We are thrilled to share that OYC youth, Kyeisha, 18, was selected to be a member of the prestigious Annie E. Casey Foundation’s Youth Advisory Council. Kyeisha is one of only 14 members nationwide to receive this honor. She recently attended the council’s first meeting in Baltimore, and this summer she’ll travel to Phoenix and Washington D.C. Kyeisha will share her experience in foster care and make recommendations to our country’s leaders. As Kyeisha described:
“I get to be a voice and an advocate for youth. They need more – a mentor, someone who will guide them, they need love and support. It means a lot to me that someone read my application, saw what I’ve gone through and that I made a big change in my life – from being a victim of CSEC to being a survivor and an advocate – and they wanted me on their council. I love to give back because if I did it, you guys can do it. You have to dream big.”
Kyeisha has served as a youth ambassador for CSEC Empowerment Conference for two consecutive years where she was presented with an award for being a survivor of, and advocate against, the commercial sexual exploitation of children.
After the Probation Department and the Alliance for Children’s Rights launched a CSEC Prevention Curriculum, Kyeisha participated in a full-day trial run with youth from group homes across L.A.
OYC partners have played an active role in Kyeisha’s success. She obtained a job through the Los Angeles Worksource as a Community Worker in Compton. The Alliance for Children’s Rights supported her in applying for transitional housing and she has an orientation for the transitional housing program at the United Friends of the Children next week.
Kyeisha hopes to own her own business or become a Probation Officer.
This month, we are excited to report on one of the 35 youth who participated in the first cohort of the iFoster Jobs Program with the grocery industry. Lisa entered foster care at the age of two. Now, at 23, she is working hard to establish a career and care for her two-year-old son. Before enrolling in the Jobs Program, Lisa unsuccessfully searched for a job for over a year. Through the program, Lisa participated in a rigorous work readiness training and she is now working for Nabisco! Her duties entail creating promotional displays in grocery stores across L.A. Lisa is proud of her accomplishments; on her days off, she likes to visit her local grocery store to admire her handiwork.
Lisa hopes to become a merchandiser to focus on purchasing and logistics. She also plans to complete her associate’s degree to help her advance in her career. Through the iFoster Jobs Program and OYC partners, she found a career she enjoys that will enable her to provide her child with a stable future. Thirty-two youth from the pilot program are currently employed with Ralphs, Food 4 Less, Nabisco and others.

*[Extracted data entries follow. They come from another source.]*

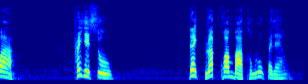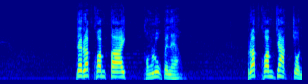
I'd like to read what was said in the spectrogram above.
ว่า พระเยซูได้รับความบาปของลูกไปแล้ว ได้รับความตายของลูกไปแล้ว รับความยากจน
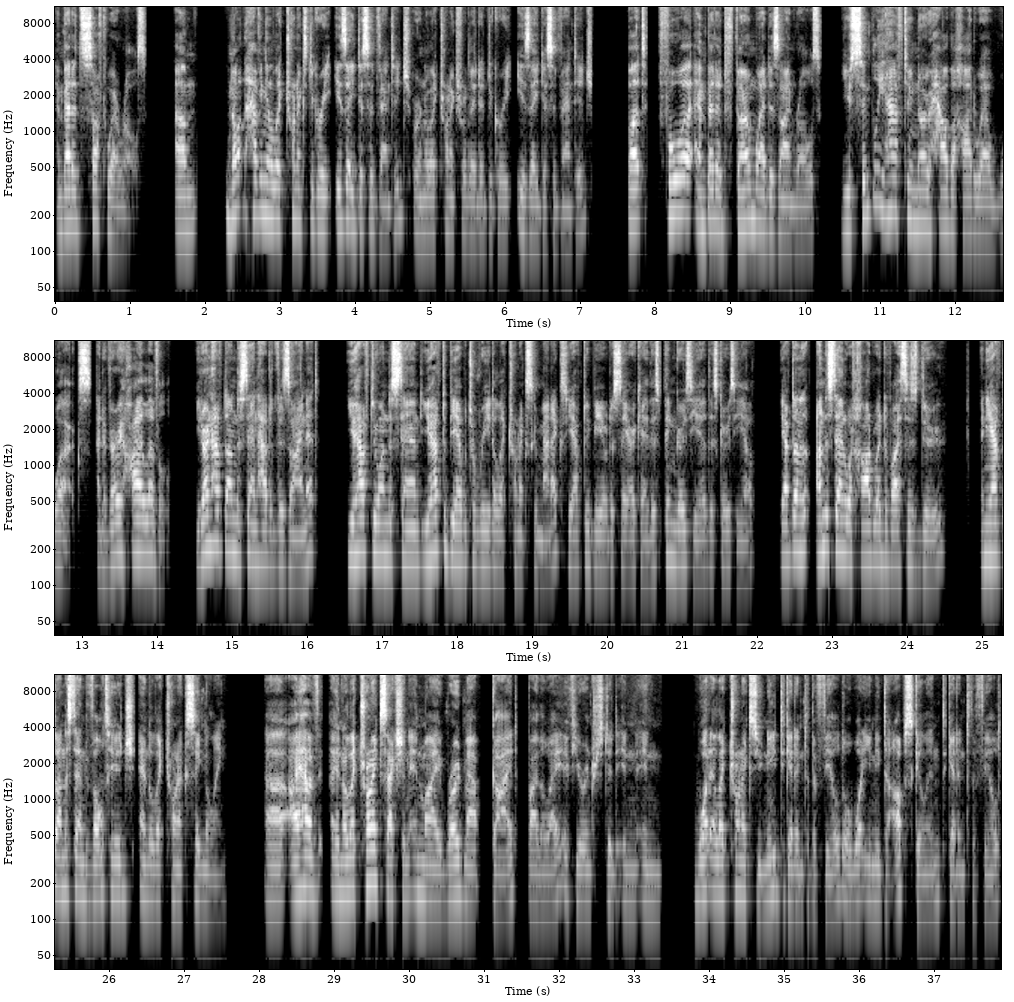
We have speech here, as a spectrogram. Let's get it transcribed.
embedded software roles. Um, not having an electronics degree is a disadvantage, or an electronics related degree is a disadvantage. But for embedded firmware design roles, you simply have to know how the hardware works at a very high level. You don't have to understand how to design it. You have to understand, you have to be able to read electronic schematics. You have to be able to say, okay, this pin goes here, this goes here. You have to understand what hardware devices do, and you have to understand voltage and electronic signaling. Uh, I have an electronics section in my roadmap guide, by the way, if you're interested in, in what electronics you need to get into the field or what you need to upskill in to get into the field.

The Alliance for Children’s Rights is the backbone and coordinating entity for the OYC. The growing list of participating organizations includes:
Alliance for Children’s Rights
Anthony and Jeanne Pritzker Family Foundation
Boyle Heights Youth Opportunity Movement
Center for Engagement, Service, and the Public Good – Cal State L.A.
Economic and Workforce Development Department/ L.A. City Workforce Investment Board
HUB Cities Consortium
TAY Workforce Collaborative